British managers are willing to make big sacrifices to get a better workplace. Nearly half would sacrifice £1000 salary, their company car, private medical insurance or one week's annual leave, for a better workplace.
Forty-five per cent would consider changing employer - even if the role, salary and benefits in the new job were no better - in return for an improved working environment.
The findings of the Workspace Satisfaction Survey, carried out by Management Today magazine and property developers Stanhope, suggest that scrimping and saving on the working environment could prove a false economy for British businesses.
Matthew Gwyther, editor of Management Today, believes that the survey shows many UK employers are just not getting it right. "What intrigued us was whether our passionate interest in the built environment extends from our homes to the constructions in which we work.," he says.
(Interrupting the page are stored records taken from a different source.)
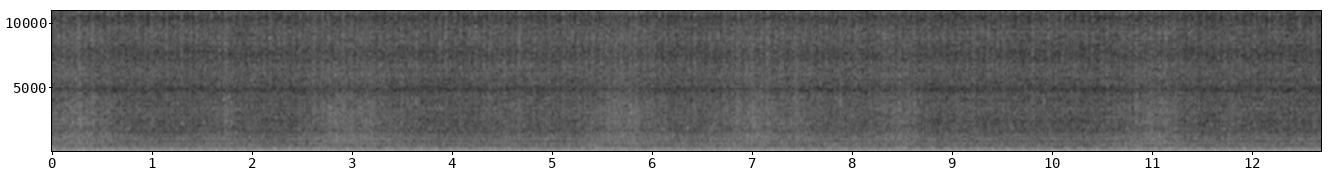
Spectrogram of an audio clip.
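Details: Ford F-250 with a 7.5L 460 big-block V8 after replacing the starter bypass solenoid for a no-crank, no-start. Deep, even idle with a steady low hum and no ticks, knocks or stumbles; running smoothly.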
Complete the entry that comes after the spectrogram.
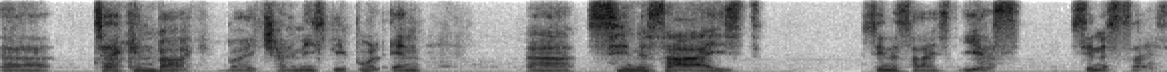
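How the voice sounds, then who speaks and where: A man at medium pitch, fairly slow and lively, with long, frequent pauses and music in the background. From Cameroon. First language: French. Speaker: independent researcher. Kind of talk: interview. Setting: live stream. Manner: halting.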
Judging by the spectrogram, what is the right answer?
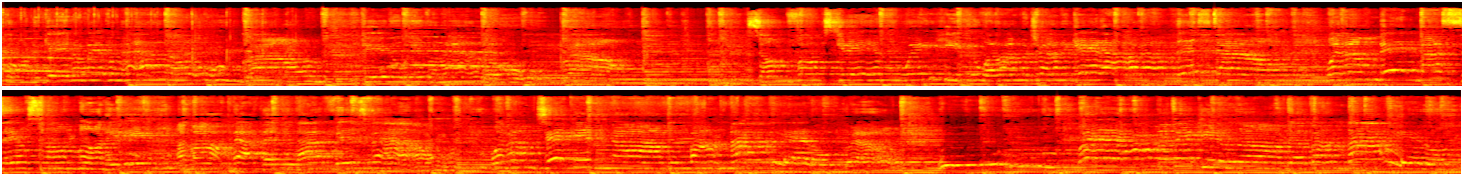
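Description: A woman singing live, accompanying herself on a strummed acoustic guitar.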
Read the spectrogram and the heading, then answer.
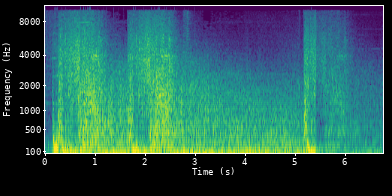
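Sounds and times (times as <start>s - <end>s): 
spaceship collision explosive impact with booming rumble: 0.0s - 6.7s
crackling debris: 0.3s - 6.7s.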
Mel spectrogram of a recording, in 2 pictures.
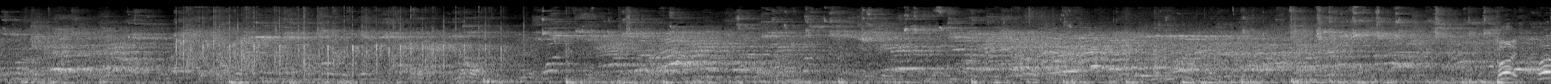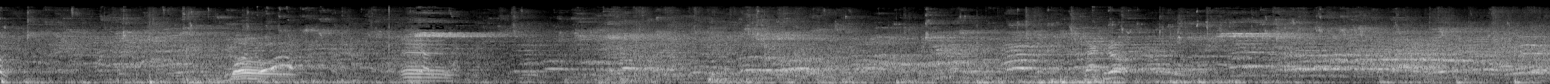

"Bearing in mind that property costs are normally the second-largest incurred by most companies after wages, we suspected that many firms neglect their obligation to accommodate their employees properly. What we have found is that people's awareness and expectations of good working conditions are not being met by the companies for which they work."
Managers in Britain are increasingly aware of the importance of their work space, agreeing that a better work environment can reduce stress, improve morale, reflect corporate culture, reinforce brand identity, retain staff and drive up productivity. But more than a quarter of those surveyed said they would be ashamed to bring clients into their workplace.
Over half of managers of the 600 managers who took part in the survey said that they would rather have a thinking space away from their desk than social facilities such as a bar, restaurant or shopping area. Currently, only a fifth of workers have a designated 'thinking space'.
And almost all managers dislike hot-desking - more than nine out of ten prefer to have their own designated work space
Public sector managers are more likely to have facilities such as a gym or shower than their private sector counterparts. They are also more likely to be able to rearrange their local work environment and benefit from flexible work practices. There is also more willingness to change jobs or trade annual leave for a better workspace than among private-sector managers.
Sir Stuart Lipton, chairman of Stanhope, the developer behind Chiswick Park, Broadgate and the Treasury Building in Whitehall, and chairman of CABE (the government's architecture advisor) says: "In the future, I think we'll see office buildings becoming more like hotels - more individual, more comfortable, with more personality and greater focus on work/life balance. It's the factory farming versus free-range argument. Most people are against factory farming."
Good news in the survey is that more than half of managers sit within a metre of a window. Gone are the old days of senior executives in private rooms hogging the best views while others sit in semi-darkness in the middle. The growing trend is towards open plan, with circulation spaces around the edges of buildings. Two-thirds of those surveyed are even allowed to adapt their local work environment to their individual needs.
Nearly six out of 10 managers say that the layout and design of their workplace has been reviewed within the last 12 months and nearly a quarter have physically relocated within the past year. But only one in 10 of such projects has involved qualified architects. The in-house facilities team accounts for nearly two-thirds of such office design jobs and as architects have pointed out, work spaces will inevitably suffer as a consequence.